Boeing has finalized the all-important fan diameter for the 737 MAX derivative program at 68 in., answering a growing number of questions from would-be operators and bolstering the twin jet’s credibility in continuing campaigns against Airbus’s successful A320NEO.

At the same time, Boeing announced that order commitments for the MAX have exceeded 600 from eight airlines, up from the 496 from five airlines previously disclosed when the program was officially launched in August. “The customers are responding quite well; we’re expecting several hundred more commitments quite soon,” says 737 Chief Program Engineer John Hamilton. Aside from American Airlines, no other customers have yet been identified.

The choice of a 68-in. diameter fan is “the sweet spot” for optimum bypass ratio and performance against increased drag, and is “the right decision for us” says Boeing Commercial Airplanes President and CEO Jim Albaugh. Speaking at the Goldman Sachs Global Industrials Conference in Boston yesterday, Albaugh said the MAX project “allows us to keep operating margins over the A320NEO and the money we didn’t spend on New Small Airplane we can use to improve the 777 and develop the 787-10, or stretched 787. We really have de-risked this decade,” he added.

The 68-in. fan size is the largest possible that can be accommodated beneath the wing without extensive modifications to the landing gear. Although the 68-in. fan does not strictly require a nose leg extension, Hamilton says, additional design space will enable a more optimized design. “We’ve allowed our designers to remove that restraint, and the nose gear will float up a little bit," he said, adding that a nose gear dimension has not been selected.

Overall, Boeing continues to play down the extent of the modifications that will be made as it moves to MAX, although it does concede that specific technologies could be introduced if they "earn" their way on to the program. The redesigned aft fuselage Section 48, for example, will be based on the current aluminum structural materials of the existing aircraft, rather than composite. The wings, while requiring discrete strengthening for the higher weights of the Leap engine, will be essentially unchanged. Even the planned change to fly-by-wire spoilers, confirmed by Hamilton on Thursday, is being made in a less disruptive way by adapting a tried and trusted architecture based on the 757. Such a system does not require the same levels of redundancy as a primary flight control system, “so the weight impact is not the same,” says Hamilton.

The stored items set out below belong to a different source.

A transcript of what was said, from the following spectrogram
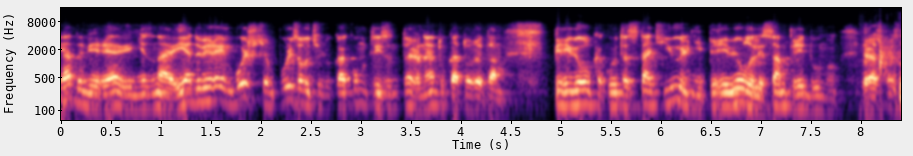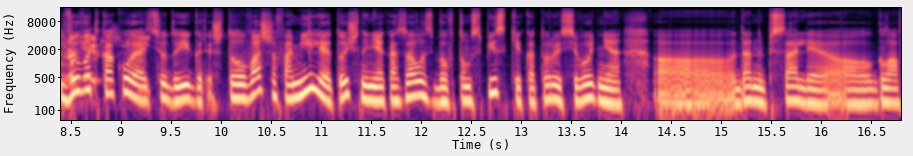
я доверяю, я не знаю. Я доверяю им больше, чем пользователю какому-то из интернету, который там перевел какую-то статью или не перевел, или сам придумал. Вывод какой среди... отсюда, Игорь? Что ваша фамилия точно не оказалась бы в том списке, который сегодня э, да, написали э, глав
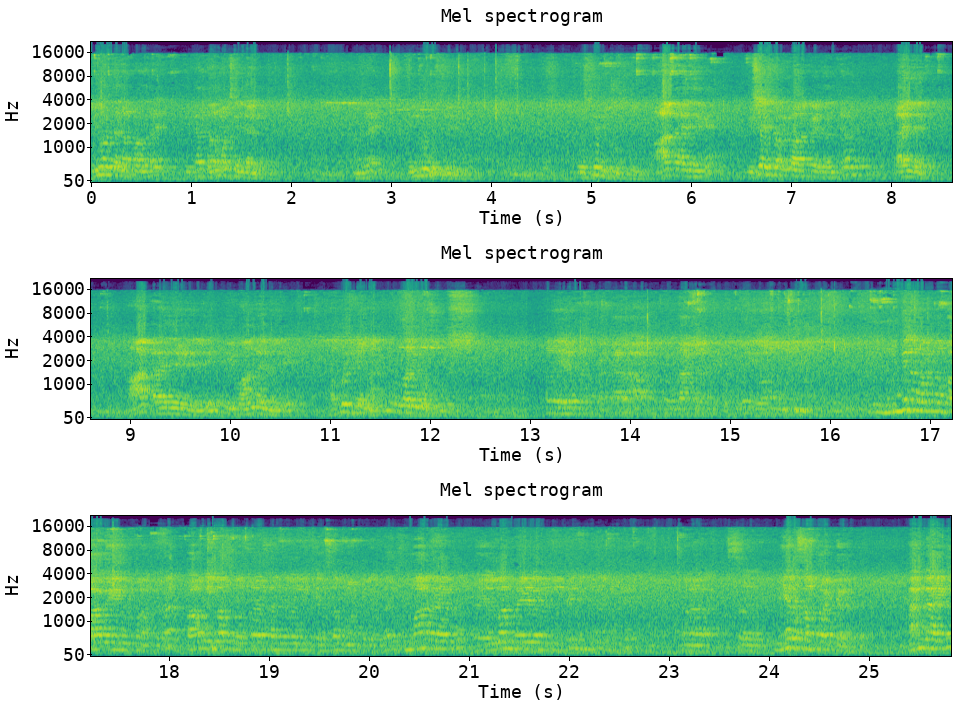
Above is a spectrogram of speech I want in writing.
ಇನ್ನೊಂದೇನಪ್ಪ ಅಂದರೆ, ಈಗ ಧರ್ಮ ಚೇಂಜ್ ಆಗುತ್ತೆ. ಅಂದರೆ ಹಿಂದೂ ಮುಸ್ಲಿಂ. ಮುಸ್ಲಿಂ ಮುಸ್ಲಿಂ. ಆ ಕಾಯ್ದೆಗೆ ವಿಶೇಷ ವಿಭಾಗ ಅಂತ ಕಾಯ್ದೆ. ಇದೆ ಆ ಕಾಯ್ದೆಗಳಲ್ಲಿ ನೀವು ಆನ್ಲೈನಲ್ಲಿ ಅಪ್ಲಿಕೇಶನ್ ಹಾಕಿ ನೋಂದಣಿ ಮಾಡಿಸ್ಬೋದು ಅದು ಹೇಳಿದ ಪ್ರಕಾರ ಆರ್ಥಿಕ ದಾಖಲಾತಿ ಕೊಟ್ಟು ಇವಾಗ ಈ ಮುಂದಿನ ಒಂದು ಭಾಗ ಏನಪ್ಪಾ ಅಂದ್ರೆ ತಾವು ಎಲ್ಲ ಸ್ವಸಹಾಯ ಸಂಘದಲ್ಲಿ ಕೆಲಸ ಮಾಡ್ತಿರ್ತಾರೆ ಸುಮಾರು ಎಲ್ಲ ಮಹಿಳೆಯರ ಜೊತೆ ನಿಮಗೆ ಜೊತೆ ಆ, ಸ- ನೇರ ಸಂಪರ್ಕ ಇರುತ್ತೆ ಹಾಗಾಗಿ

Boeing completed an internal review of the MAX program in late October and is “on schedule for service entry in 2017,” he adds. However, reflecting on comments made earlier in the day by Albaugh, Hamilton concedes that “he will continue to push the team to pull that forward to the left.” Firm configuration is targeted for 2013. Although precise details of the remaining schedule remain under wraps, Boeing is expected to complete design loads and critical design reviews in 2014, with assembly of the initial MAX aircraft in 2015. Boeing says first flight will be in 2016. Depending on how early in the year this is achieved could provide sufficient time for test and certification before the end of 2016, thereby bringing forward potential entry-into-service.